- For Teachers
1-If you push any of these buttons a type of drink will flow out of the machine.
2-If you push any of these buttons a different type of drink will flow out of the machine.
I think '2' makes it clear that to each button corresponds a particular kind of drink. In '1' that is not really that clear since it leaves open the possibilty that the same kind of drink will be obtained by pushing any button. But can't one use '1' instead of '2' ?
Thank you very much Bhiasahab,
They have this kind of machine in a lot of fast food restaurants. There are different buttons, or levers, and each corresponds to a particular kind of drink. You push any button and a particular kind of drink flows out of the machine.

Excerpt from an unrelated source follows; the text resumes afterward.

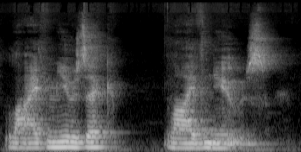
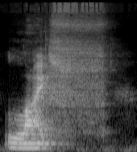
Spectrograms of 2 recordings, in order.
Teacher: Life is a noun, and it also has an F sound. The other three words in this video have a V sound, but life has an F sound.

Maybe the idea is not expressed clearly in my original sentences.
not a teacher
This is one way of saying it clearly.
"Each button, when pushed, causes a different type of drink to flow from the machine".
Last edited by JMurray; 29-Aug-2013 at 16:48.
Maybe it's BrE, but it could suggest a lack of control over the liquid coming out- it sounds bizarre to me too.
not a teacher
Clearly I don't consider it bizarre either, but if I were talking informally to someone about the machine, I wouldn't put it that way. It would be something more succinct like "Each button gives you a different type of drink", the rest is obvious. I don't know the intended context of the OP's example so I just tried to offer something with a similar tone.
Last edited by JMurray; 30-Aug-2013 at 02:24.